[THE DATA Boundary: Start]
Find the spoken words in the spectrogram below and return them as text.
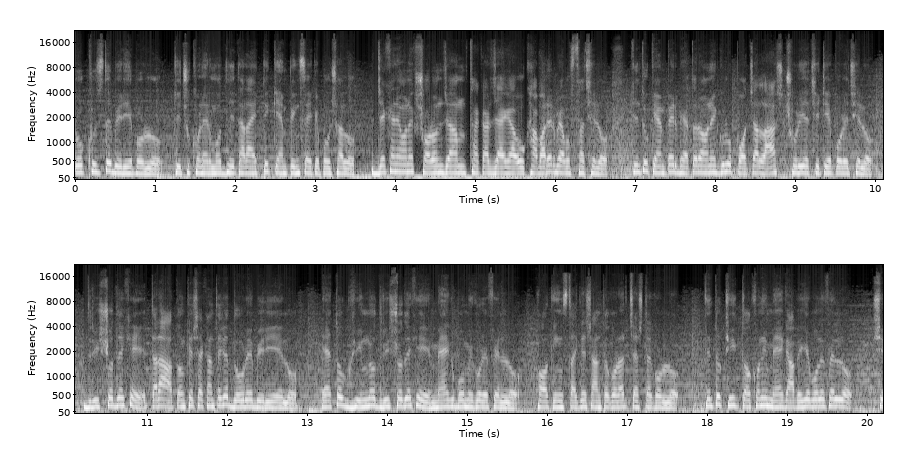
লোক খুঁজতে বেরিয়ে পড়ল। কিছুক্ষণের মধ্যেই তারা একটি ক্যাম্পিং সাইটে পৌঁছালো, যেখানে অনেক সরঞ্জাম, থাকার জায়গা ও খাবারের ব্যবস্থা ছিল। কিন্তু ক্যাম্পের ভেতরে অনেকগুলো পচা লাশ ছড়িয়ে ছিটিয়ে পড়েছিল। দৃশ্য দেখে তারা আতঙ্কে সেখান থেকে দৌড়ে বেরিয়ে এলো। এত ঘৃণ্য দৃশ্য দেখে ম্যাগ বমি করে ফেলল। হকিন্স তাকে শান্ত করার চেষ্টা করল। কিন্তু ঠিক তখনই ম্যাগ আবেগে বলে ফেলল, সে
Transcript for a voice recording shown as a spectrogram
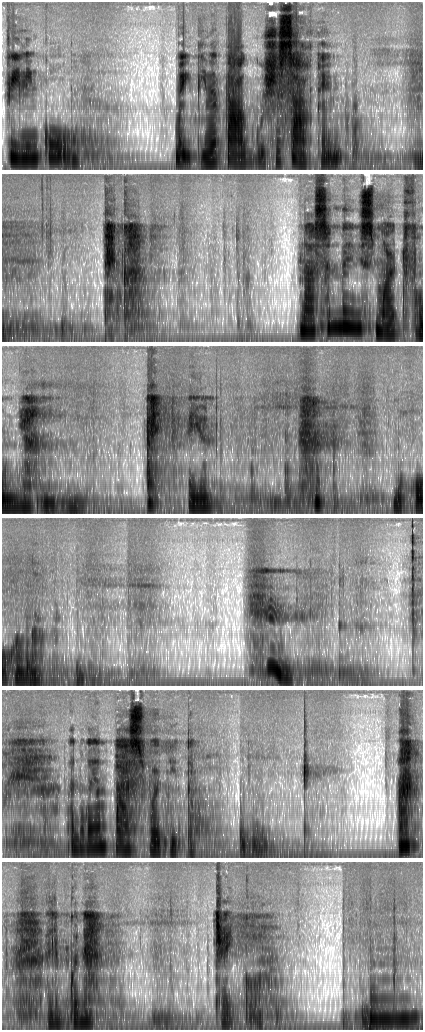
Feeling ko, may tinatago siya sa akin. Teka, nasan ba yung smartphone niya? Ay, ayun makuha nga. Hmm. Ano kayang password nito? Ah, alam ko na. Try ko. Hmm.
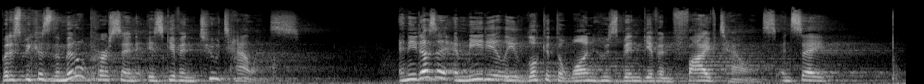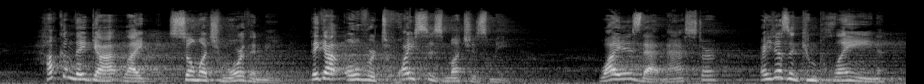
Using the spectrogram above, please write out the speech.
but it's because the middle person is given two talents. And he doesn't immediately look at the one who's been given five talents and say, How come they got like so much more than me? They got over twice as much as me. Why is that, Master? He doesn't complain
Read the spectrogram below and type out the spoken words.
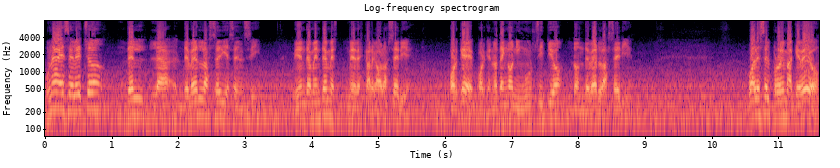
Una es el hecho de, ver las series en sí. Evidentemente me, he descargado la serie. ¿Por qué? Porque no tengo ningún sitio donde ver la serie. ¿Cuál es el problema que veo?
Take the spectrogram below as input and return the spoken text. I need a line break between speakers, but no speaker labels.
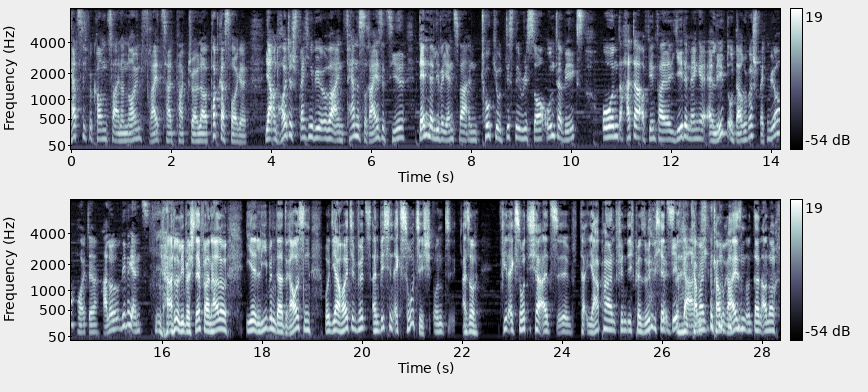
Herzlich willkommen zu einer neuen Freizeitpark-Trailer Podcast-Folge. Ja, und heute sprechen wir über ein fernes Reiseziel, denn der liebe Jens war in Tokyo Disney Resort unterwegs und hat da auf jeden Fall jede Menge erlebt und darüber sprechen wir heute. Hallo, lieber Jens.
Hallo, lieber Stefan. Hallo, ihr Lieben da draußen. Und ja, heute wird's ein bisschen exotisch und also viel exotischer als äh, Japan, finde ich persönlich jetzt. Kann man kaum reisen und dann auch noch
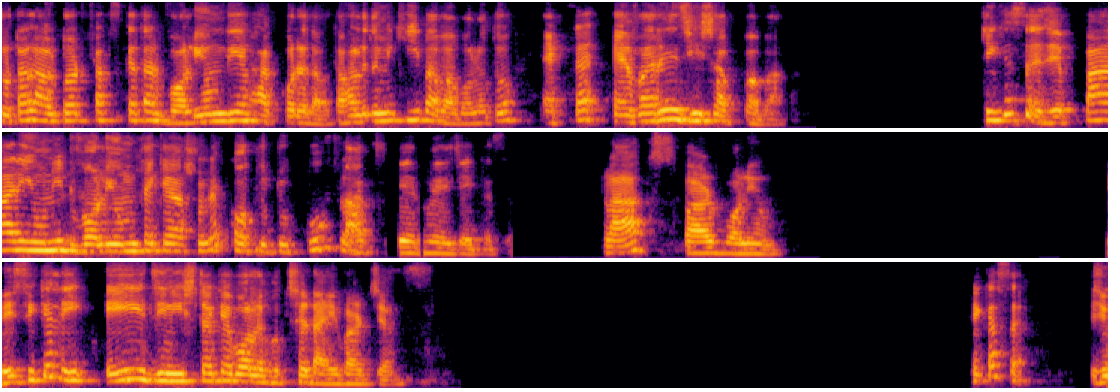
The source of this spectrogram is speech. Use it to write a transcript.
টোটাল আউটওয়ার্ড ফ্লাক্সকে তার ভলিউম দিয়ে ভাগ করে দাও, তাহলে তুমি কি পাবা বলো তো? একটা এভারেজ হিসাব পাবা। ঠিক আছে? যে পার ইউনিট ভলিউম থেকে আসলে কতটুকু ফ্লাক্স বের হয়ে যাইতেছে? ফ্লাক্স পার ভলিউম বেসিক্যালি এই জিনিসটাকে বলে হচ্ছে ডাইভারজেন্স ঠিক আছে? যে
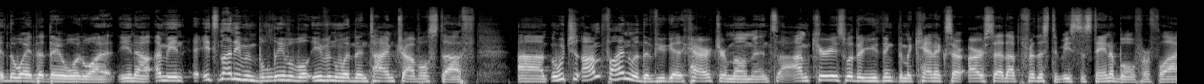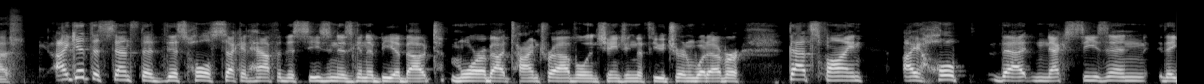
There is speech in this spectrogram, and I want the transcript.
in the way that they would want. You know, I mean, it's not even believable, even within time travel stuff. Um, which I'm fine with if you get character moments. I'm curious whether you think the mechanics are, are set up for this to be sustainable for Flash. I get the sense that this whole second half of this season is going to be about more about time travel and changing the future and whatever. That's fine. I hope that next season they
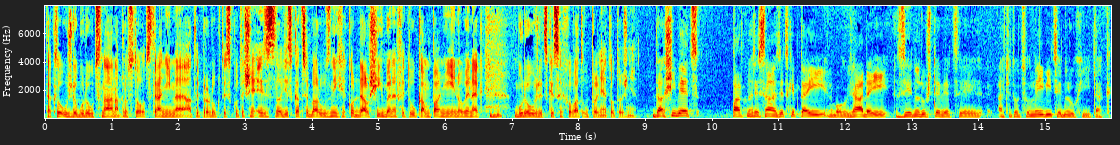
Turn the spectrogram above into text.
tak to už do budoucna naprosto odstraníme a ty produkty skutečně i z hlediska třeba různých jako dalších benefitů, kampaní, novinek mm-hmm. budou vždycky se chovat úplně totožně. Další věc, partneři se nás vždycky ptají nebo žádají, zjednodušte věci, ať je to co nejvíc jednoduchý, tak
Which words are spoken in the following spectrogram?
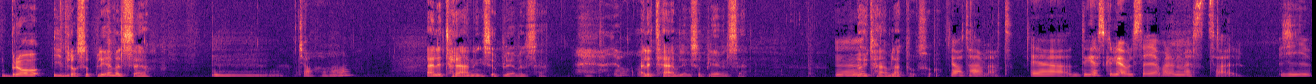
bra idrottsupplevelse Ja. Eller träningsupplevelse. ja. Eller tävlingsupplevelse. Du har ju tävlat också. Jag har tävlat. Eh, det skulle jag väl säga var den mest, så här, giv,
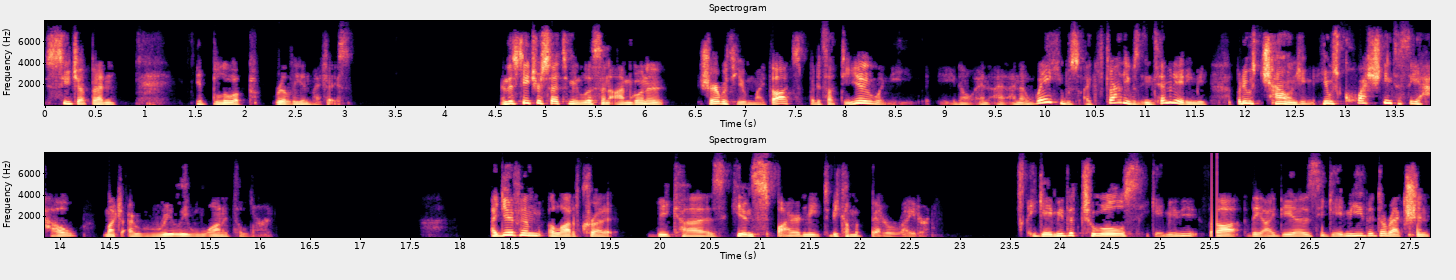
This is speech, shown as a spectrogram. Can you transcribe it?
CEGEP and it blew up really in my face. And this teacher said to me, listen, I'm going to share with you my thoughts, but it's up to you. And he, you know, and, and a way he was, I thought he was intimidating me, but he was challenging me. He was questioning to see how much I really wanted to learn. I give him a lot of credit because he inspired me to become a better writer. He gave me the tools, he gave me the thought, the ideas, he gave me the direction,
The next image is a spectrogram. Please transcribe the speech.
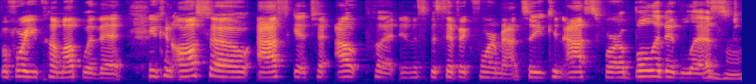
before you come up with it. You can also ask it to output in a specific format. So you can ask for a bulleted list. Mm-hmm.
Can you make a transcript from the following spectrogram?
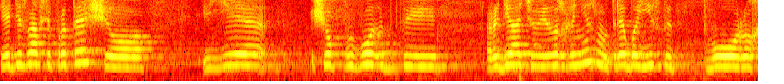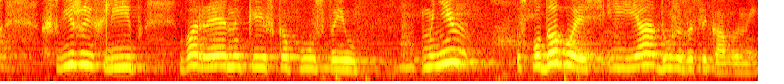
Я дізнався про те, що є, щоб виводити радіацію із організму, треба їсти творог, свіжий хліб, вареники з капустою. Мені сподобалось і я дуже зацікавлений.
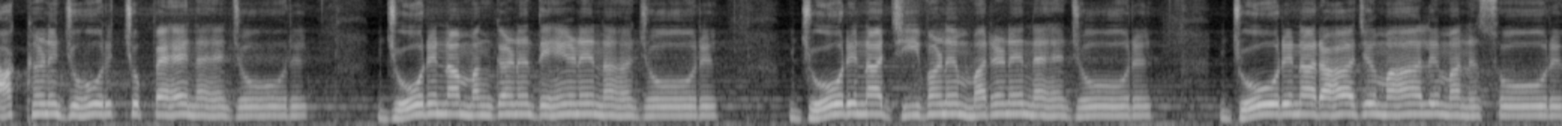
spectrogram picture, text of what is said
ਆਖਣ ਜੋਰ ਚੁਪੈ ਨ ਜੋਰ ਜੋਰ ਨਾ ਮੰਗਣ ਦੇਣ ਨਾ ਜੋਰ ਜੋਰ ਨਾ ਜੀਵਨ ਮਰਨ ਨ ਜੋਰ ਜੋਰ ਨਾ ਰਾਜ ਮਾਲ ਮਨ ਸੋਰ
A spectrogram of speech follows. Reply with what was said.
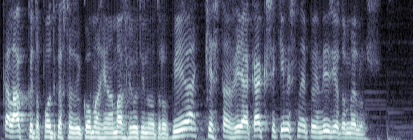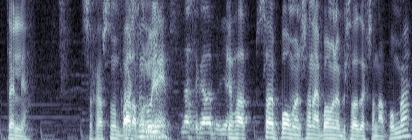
Καλά, άκου και το podcast το δικό μας για να μάθεις λίγο την νοοτροπία και σταδιακά ξεκίνησε να επενδύεις για το μέλλον σου. Τέλεια. Σα ευχαριστούμε, πάρα Ευχαριστούμε πολύ. πολύ. Να είστε καλά, παιδιά. Και θα σε επόμενο, σε ένα επόμενο επεισόδιο θα ξαναπούμε.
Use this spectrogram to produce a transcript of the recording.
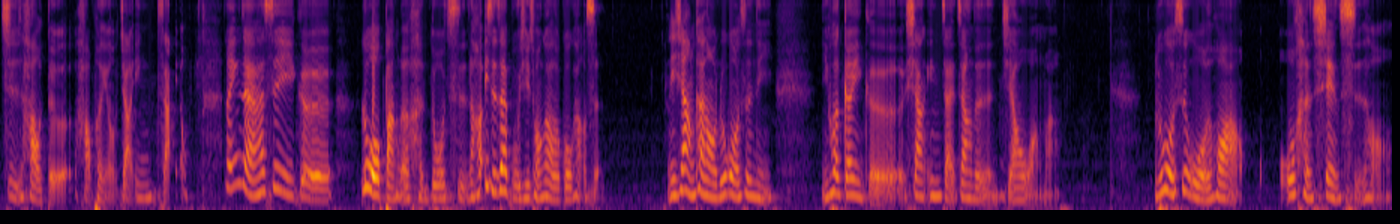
志浩的好朋友叫英仔哦。那英仔他是一个落榜了很多次，然后一直在补习重考的国考生。你想想看哦，如果是你，你会跟一个像英仔这样的人交往吗？如果是我的话，我很现实哦。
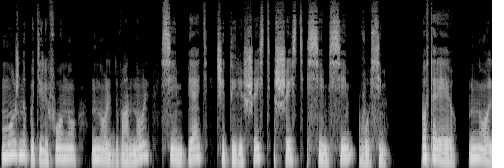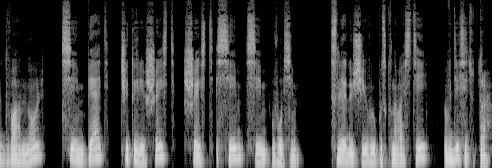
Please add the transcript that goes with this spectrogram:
можно по телефону 020-7546-6778. Повторяю, 020-7546-6778. Следующий выпуск новостей в 10 утра.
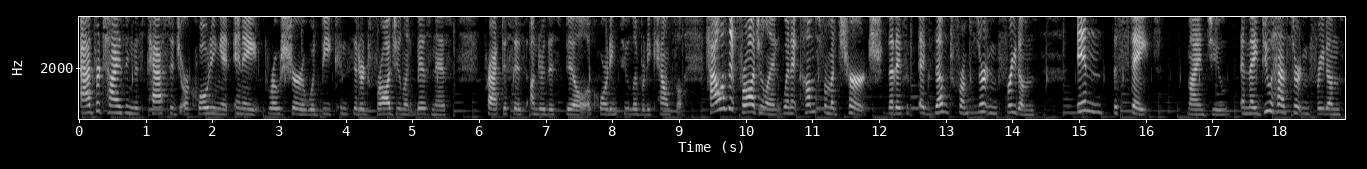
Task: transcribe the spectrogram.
Advertising this passage or quoting it in a brochure would be considered fraudulent business practices under this bill, according to Liberty Counsel. How is it fraudulent when it comes from a church that is exempt from certain freedoms in the state, mind you, and they do have certain freedoms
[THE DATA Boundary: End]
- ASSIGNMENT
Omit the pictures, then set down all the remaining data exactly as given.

- ANSWER SPACE
Find the spoken words in the spectrogram below and return them as text.
লোক খুঁজতে বেরিয়ে পড়ল। কিছুক্ষণের মধ্যেই তারা একটি ক্যাম্পিং সাইটে পৌঁছালো, যেখানে অনেক সরঞ্জাম, থাকার জায়গা ও খাবারের ব্যবস্থা ছিল। কিন্তু ক্যাম্পের ভেতরে অনেকগুলো পচা লাশ ছড়িয়ে ছিটিয়ে পড়েছিল। দৃশ্য দেখে তারা আতঙ্কে সেখান থেকে দৌড়ে বেরিয়ে এলো। এত ঘৃণ্য দৃশ্য দেখে ম্যাগ বমি করে ফেলল। হকিন্স তাকে শান্ত করার চেষ্টা করল। কিন্তু ঠিক তখনই ম্যাগ আবেগে বলে ফেলল, সে
Transcript for a voice recording shown as a spectrogram
Feeling ko, may tinatago siya sa akin. Teka, nasan ba yung smartphone niya? Ay, ayun makuha nga. Hmm. Ano kayang password nito? Ah, alam ko na. Try ko. Hmm.
Using the spectrogram above, please write out the speech.
but it's because the middle person is given two talents. And he doesn't immediately look at the one who's been given five talents and say, How come they got like so much more than me? They got over twice as much as me. Why is that, Master? He doesn't complain
Read the spectrogram below and type out the spoken words.
Una es el hecho de, ver las series en sí. Evidentemente me, he descargado la serie. ¿Por qué? Porque no tengo ningún sitio donde ver la serie. ¿Cuál es el problema que veo?
Take the spectrogram below as input and return the spoken text. I need a line break between speakers, but no speaker labels.
Herzlich willkommen zu einer neuen Freizeitpark-Trailer Podcast-Folge. Ja, und heute sprechen wir über ein fernes Reiseziel, denn der liebe Jens war in Tokyo Disney Resort unterwegs und hat da auf jeden Fall jede Menge erlebt und darüber sprechen wir heute. Hallo, lieber Jens.
Hallo, lieber Stefan. Hallo, ihr Lieben da draußen. Und ja, heute wird's ein bisschen exotisch und also viel exotischer als äh, Japan, finde ich persönlich jetzt. Kann man kaum reisen und dann auch noch
The source of this spectrogram is speech. Use it to write a transcript.
টোটাল আউটওয়ার্ড ফ্লাক্সকে তার ভলিউম দিয়ে ভাগ করে দাও, তাহলে তুমি কি পাবা বলো তো? একটা এভারেজ হিসাব পাবা। ঠিক আছে? যে পার ইউনিট ভলিউম থেকে আসলে কতটুকু ফ্লাক্স বের হয়ে যাইতেছে? ফ্লাক্স পার ভলিউম বেসিক্যালি এই জিনিসটাকে বলে হচ্ছে ডাইভারজেন্স ঠিক আছে? যে
There is speech in this spectrogram, and I want the transcript.
in the way that they would want. You know, I mean, it's not even believable, even within time travel stuff. Um, which I'm fine with if you get character moments. I'm curious whether you think the mechanics are, are set up for this to be sustainable for Flash. I get the sense that this whole second half of this season is going to be about more about time travel and changing the future and whatever. That's fine. I hope that next season they
Turn the spectrogram above into text.
tak to už do budoucna naprosto odstraníme a ty produkty skutečně i z hlediska třeba různých jako dalších benefitů, kampaní, novinek mm-hmm. budou vždycky se chovat úplně totožně. Další věc, partneři se nás vždycky ptají nebo žádají, zjednodušte věci, ať je to co nejvíc jednoduchý, tak
Which words are spoken in the following spectrogram?
bra idrottsupplevelse Ja. Eller träningsupplevelse. ja. Eller tävlingsupplevelse. Du har ju tävlat också. Jag har tävlat. Eh, det skulle jag väl säga var den mest, så här, giv,
This is speech, shown as a spectrogram. Can you transcribe it?
CEGEP and it blew up really in my face. And this teacher said to me, listen, I'm going to share with you my thoughts, but it's up to you. And he, you know, and, and a way he was, I thought he was intimidating me, but he was challenging me. He was questioning to see how much I really wanted to learn. I give him a lot of credit because he inspired me to become a better writer. He gave me the tools, he gave me the thought, the ideas, he gave me the direction,
The next image is a spectrogram. Please transcribe the speech.
before you come up with it. You can also ask it to output in a specific format. So you can ask for a bulleted list. Mm-hmm.
Can you make a transcript from the following spectrogram?
Я дізнався про те, що є, щоб виводити радіацію із організму, треба їсти творог, свіжий хліб, вареники з капустою. Мені сподобалось і я дуже зацікавлений.
spectrogram picture, text of what is said
ਆਖਣ ਜੋਰ ਚੁਪੈ ਨ ਜੋਰ ਜੋਰ ਨਾ ਮੰਗਣ ਦੇਣ ਨਾ ਜੋਰ ਜੋਰ ਨਾ ਜੀਵਨ ਮਰਨ ਨ ਜੋਰ ਜੋਰ ਨਾ ਰਾਜ ਮਾਲ ਮਨ ਸੋਰ
A spectrogram of speech follows. Reply with what was said.
Καλά, άκου και το podcast το δικό μας για να μάθεις λίγο την νοοτροπία και σταδιακά ξεκίνησε να επενδύεις για το μέλλον σου. Τέλεια. Σα ευχαριστούμε, πάρα Ευχαριστούμε πολύ. πολύ. Να είστε καλά, παιδιά. Και θα σε επόμενο, σε ένα επόμενο επεισόδιο θα ξαναπούμε.
Use this spectrogram to produce a transcript of the recording.
志浩的好朋友叫英仔哦。那英仔他是一个落榜了很多次，然后一直在补习重考的国考生。你想想看哦，如果是你，你会跟一个像英仔这样的人交往吗？如果是我的话，我很现实哦。
Please add the transcript that goes with this spectrogram:
можно по телефону 020-7546-6778. Повторяю, 020-7546-6778. Следующий выпуск новостей в 10 утра.
Task: transcribe the spectrogram.
Advertising this passage or quoting it in a brochure would be considered fraudulent business practices under this bill, according to Liberty Counsel. How is it fraudulent when it comes from a church that is exempt from certain freedoms in the state, mind you, and they do have certain freedoms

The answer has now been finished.